This is the world of Highlander: The Animated Series (as you might imagine). Immortals have set aside The Game in order to help bring back civilisation after The Great Catastrophe, in which an asteroid struck the Earth and set off its arsenal of nuclear weapons. Each Immortal is able to transfer their Quickening and the knowledge it contains without giving up their lives, though beheading by another Immortal still accomplishes this.
Connor MacLeod did not win The Prize in 1985, and he may never have fought The Kurgan at all. (Once again, it is also quite possible Duncan MacLeod never existed.) Connor loses his life shortly after The Great Catastrophe when he challenges Kortan, an Immortal who refuses to take the oath of non-combat and claims The Prize for himself. Quentin MacLeod is another Immortal who emerges seven hundred years later, when Kortan has established a tyrannical empire in the absence of Immortals willing to fight him.
The only tie-in to this series (which doesn't expand on its mythology at all) was a poorly-reviewed video game for the Atari Jaguar called Highlander: The Last of The MacLeods.
Highlander: The Source
This is the world of the fifth movie. Immortals are actually products of The Source, a mystical portal located somewhere in Eastern Europe, and The Game obfuscates that The Prize is for one pure Immortal to join with the energies of The Source and conceive a child who will save humanity. Gaining The Prize does not require all other Immortals to be killed, but a cursed Immortal known as The Guardian stands in the way of anyone seeking The Source. Duncan MacLeod and Joe Dawson are part of a group (including Duncan's wife, Anna Teshemka) who find their way to The Source at an undetermined point in the near future after the world has fallen into chaos, though Joe and several others die in the process.

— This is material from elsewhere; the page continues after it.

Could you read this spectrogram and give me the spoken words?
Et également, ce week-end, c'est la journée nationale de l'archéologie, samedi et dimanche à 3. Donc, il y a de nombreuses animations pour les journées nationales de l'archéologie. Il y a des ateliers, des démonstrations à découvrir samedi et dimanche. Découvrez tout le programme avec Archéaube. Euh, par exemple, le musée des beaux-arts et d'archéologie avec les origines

Separating this film out is a conscious choice on my part--official promotional materials include this as a continuation of Highlander: The Series, and it could arguably be said to at least exist in the same "continuity family," but the worst product ever to carry the Highlander brand is so far removed from the nature and sensibilities of The Series that I can't accept any aspect of this mythology as part of that world. Taken on its own terms, then, we know that characters such as Duncan, Joe, and Methos exist, and that there were once Watchers, but the movie as released does not even mention if Connor MacLeod ever existed.
Initially intended as the first film in a trilogy, this movie's tepid reception on all fronts negated that plan and prevented any tie-ins. (Even tie-ins to The Series which have come out since have failed to incorporate any of this movie's revelations, only bolstering my continuity argument.)

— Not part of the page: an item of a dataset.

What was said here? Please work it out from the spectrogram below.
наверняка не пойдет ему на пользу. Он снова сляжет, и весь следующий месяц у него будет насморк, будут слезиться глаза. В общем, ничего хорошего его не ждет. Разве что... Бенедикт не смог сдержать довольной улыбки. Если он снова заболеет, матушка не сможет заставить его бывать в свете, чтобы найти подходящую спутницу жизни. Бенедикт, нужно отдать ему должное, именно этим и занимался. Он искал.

Highlander: The Search for Vengeance
This is the world of the anime movie. Immortals engage in The Game, a battle between them with the last survivor destined to gain The Prize, whose exact nature is unknown. Killing on Holy Ground is anathema enough that no Immortal violates that rule.

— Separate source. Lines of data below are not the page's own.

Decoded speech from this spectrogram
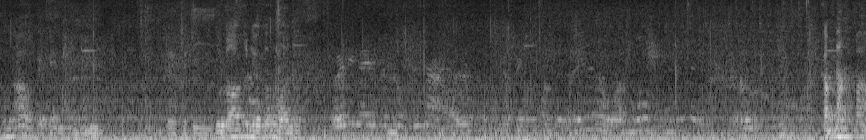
มึงเอาไปเป็นเดินไปดีกูรอดคนเดียวก็พอแล้วเฮ้ยนี่ไงเป็นลูกที่ไหนเออจะเป็นคนเฮ้ยเอาอะกับดักเปล่า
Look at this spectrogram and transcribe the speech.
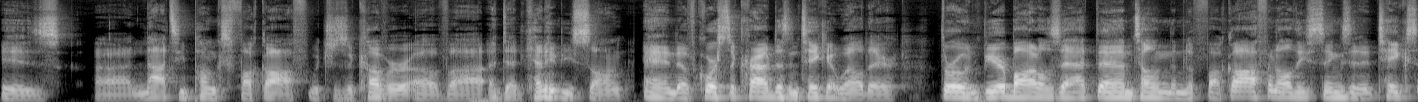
is uh, Nazi Punks Fuck Off, which is a cover of uh, a Dead Kennedy song. And of course, the crowd doesn't take it well. They're throwing beer bottles at them, telling them to fuck off, and all these things. And it takes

Colin MacLeod is one such Immortal, though he is less concerned with The Game than with pursuing the titular vengeance against Marcus Octavius, an evil Immortal who killed Colin's wife in the second century and has aligned himself with nefarious regimes throughout history. (It is possible that neither Connor MacLeod nor Duncan MacLeod ever existed in this timeline.) In 2187, Colin finally defeats Marcus in New York City, where Marcus had begun to establish a tyrannical empire of his own. The Game continues.
This standalone film is potentially compatible with a continuity such as that of The Series (though the existence of yet another Immortal MacLeod in such a continuity would strain credulity), but there were no followups of any kind to address this sort of question.
Detailing all these continuities turned out to be much more involved than I had anticipated, since I can't assume the most basic details are known to the otherwise uninitiated as I can with The Terminator and its derivative works--and if all that seemed like a lot to follow, keeping up with this franchise will only grow more complicated when the first film is remade and/or other takes on the mythos are devised to create even more Highlander continuities related only tangentially (at best) to anything which came before.